Fox first. There's no evidence in the story to support the hed "Looting mounts," but it's not fictional in the same way as (say) Fox's coverage of the ACORN pseudo-scandal. It's a fairly common bit of news routine: proclaiming a statistical relationship that ought to be there, even if it isn't, because this is important stuff we're telling you about here. And, after all, if you're reporting a Trend, you can overlook how little your coverage has advanced from yesterday's.

The bigger point, though, is how quickly and persistently the mythology of disaster rises to the top of disaster coverage. It's been noted for decades that the staple elements of disaster stories -- looting,* panic, disorder, helplessness -- often bear little or no relation to what's happening on the ground. That's not to say your eyes are deceiving you, or that people aren't taking food (or microwave ovens) out of grocery stories, but it should suggest that it's rarely if ever as widespread, pertinent or threatening as it's made out to be.
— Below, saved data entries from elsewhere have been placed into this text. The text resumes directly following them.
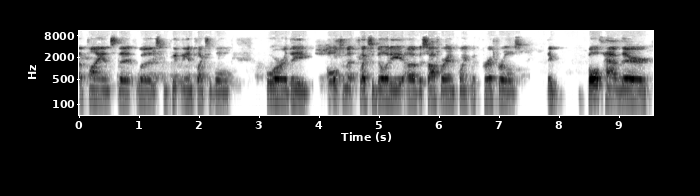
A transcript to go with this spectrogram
appliance that was completely inflexible or the ultimate flexibility of a software endpoint with peripherals they both have their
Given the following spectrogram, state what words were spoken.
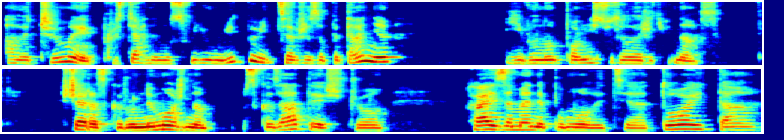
але чи ми простягнемо свою відповідь, це вже запитання, і воно повністю залежить від нас. Ще раз кажу, не можна сказати, що Хай за мене помолиться той та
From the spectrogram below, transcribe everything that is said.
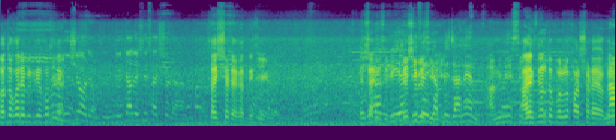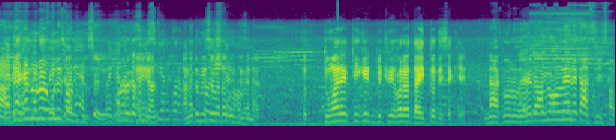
কত করে বিক্রি করতে? চারশো টাকা। দিয়ে। রিয়েল বেশি কি বেশি। আপনি জানেন? আমি নিয়েছি আরেকজন তো বলল পাঁচশো টাকা না দেখেন উনি উনি তো আমি তো মিছে কথা বলতেছি না। তো তোমার টিকিট বিক্রি করার দায়িত্ব দিছে কে? না কোনো এটা আমি অনলাইনে কাটছি স্যার।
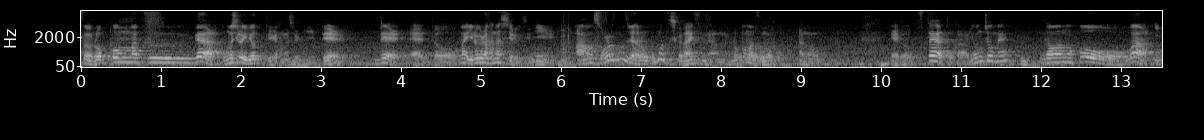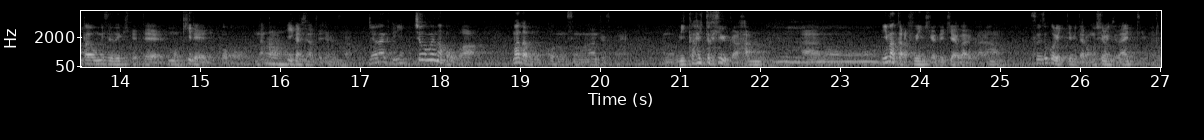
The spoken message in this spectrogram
そう六本松が面白いよっていう話を聞いて。で、えっとまあ、いろいろ話してるうちに「あそれもじゃあ六本松しかないですね。あの六本松のあの、えっと蔦屋とか4丁目側の方はいっぱいお店できててもう綺麗にこうなんかいい感じになってるじゃないですか、じゃなくて1丁目の方はまだもうこのそのなんていうんですかねあの未開というか、あの今から雰囲気が出来上がるから、そういうところ行ってみたら面白いんじゃないって言われて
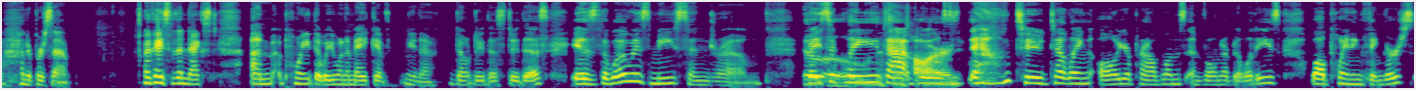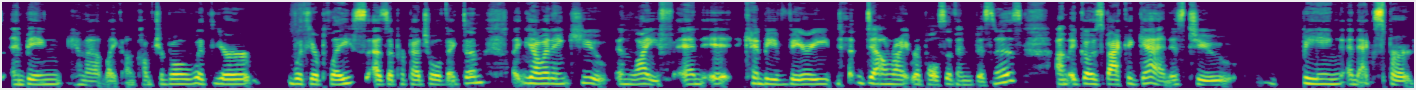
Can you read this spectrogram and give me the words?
hundred percent. Okay, so the next um, point that we want to make, if you know, don't do this, do this, is the "woe is me" syndrome. Basically, Oh, this that boils down to telling all your problems and vulnerabilities while pointing fingers and being kind of like uncomfortable with your with your place as a perpetual victim like yo it ain't cute in life and it can be very downright repulsive in business um, it goes back again is to being an expert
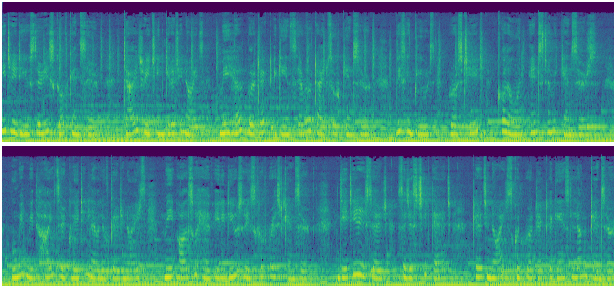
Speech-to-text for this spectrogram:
It reduces the risk of cancer. Diet rich in carotenoids may help protect against several types of cancer. This includes prostate, colon, and stomach cancers. Women with high circulating level of carotenoids may also have a reduced risk of breast cancer. Dated research suggested that carotenoids could protect against lung cancer,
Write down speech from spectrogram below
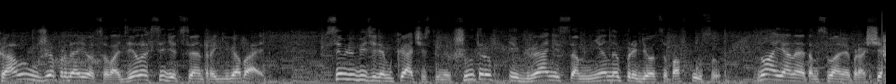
Halo уже продается в отделах CD-центра Gigabyte. Всем любителям качественных шутеров игра, несомненно, придется по вкусу. Ну а я на этом с вами прощаюсь.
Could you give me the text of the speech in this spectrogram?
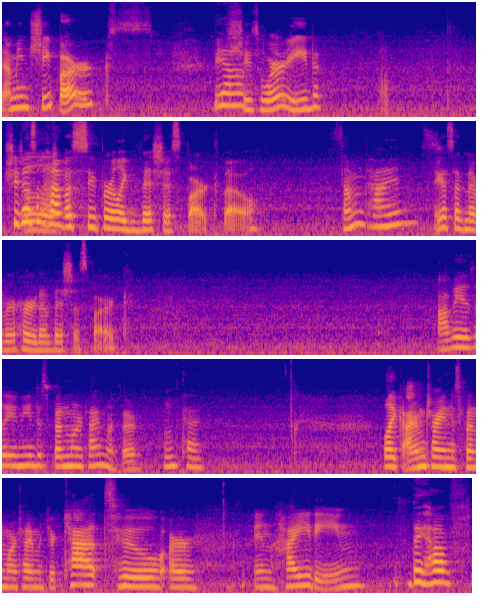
I mean, she barks. Yeah. She's worried. she doesn't Ugh. have a super like vicious bark though. Sometimes. I guess I've never heard a vicious bark. Obviously, you need to spend more time with her. Okay. Like, I'm trying to spend more time with your cats who are in hiding. They have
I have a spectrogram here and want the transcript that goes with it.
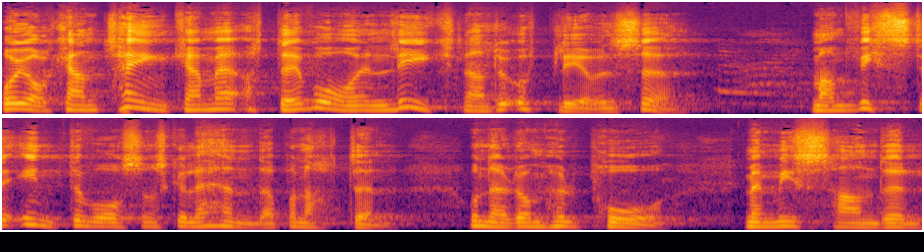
Och jag kan tänka mig att det var en liknande upplevelse. Man visste inte vad som skulle hända på natten. Och när de höll på med misshandel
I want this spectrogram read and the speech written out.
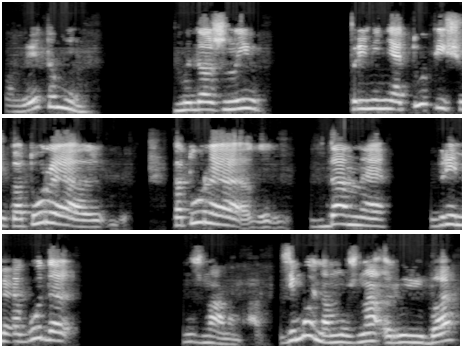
поэтому мы должны применять ту пищу, которая которая в данное время года нужна нам. Зимой нам нужна рыба,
Disaster myths are by no means the sole province of Fox and the tabloid sector. Coverage on public radio's "The Takeaway"** today has been fairly apocalyptic -- more precisely, apocalyptic in the studio and fairly calm at the scene. Is Chile on the brink of collapse? (No, it's a stable democracy.) Will America rush in and save the day? (Chile was among the first to get S&R teams to Haiti, we're told.) Has the country gone dystopian on us? (No, says the US ambassador, stores are open in the capital and government is back at work.)

And in a way, that gets us back to the Washington Post hed, which is exceptional for two reasons. One, it's about mitigation, which is the phase of the disaster cycle*** that never gets covered -- certainly not at the top of the front. That's understandable, because mitigation tends to be about stuff like warning systems and building codes, but unfortunate, because warning systems and building codes often have a very direct relationship to how well you (and your property) survive the next disaster.

Two, as you've probably noticed, this is an era of deeply screwed-up political discourse. If any sentiment seems more commonplace than "show me where it says the gubmint can take mah money," it's "when did you ever see a gubmint program that works HUH?" Well, that's what mitigation does. The gubmint takes your money and holds developers' toes to the fire (or raises the levees), and fewer houses fall apart in the next hurricane. Neat, isn't it?

Fox is just doing what journalism does when the peasants start looting the Food King. The Post is actually contributing to the overall conversation about disasters, gubmint and money, and for that it ought to be commended.

* What exactly constitutes "looting" is a different issue; The Ridger gathered some good discussions of the topic during the Haiti quake's aftermath.
** Which I still find pretty execrable, but compared with the commercial radio networks ...
*** One fairly standard way of breaking it down is warning, impact, recovery, mitigation.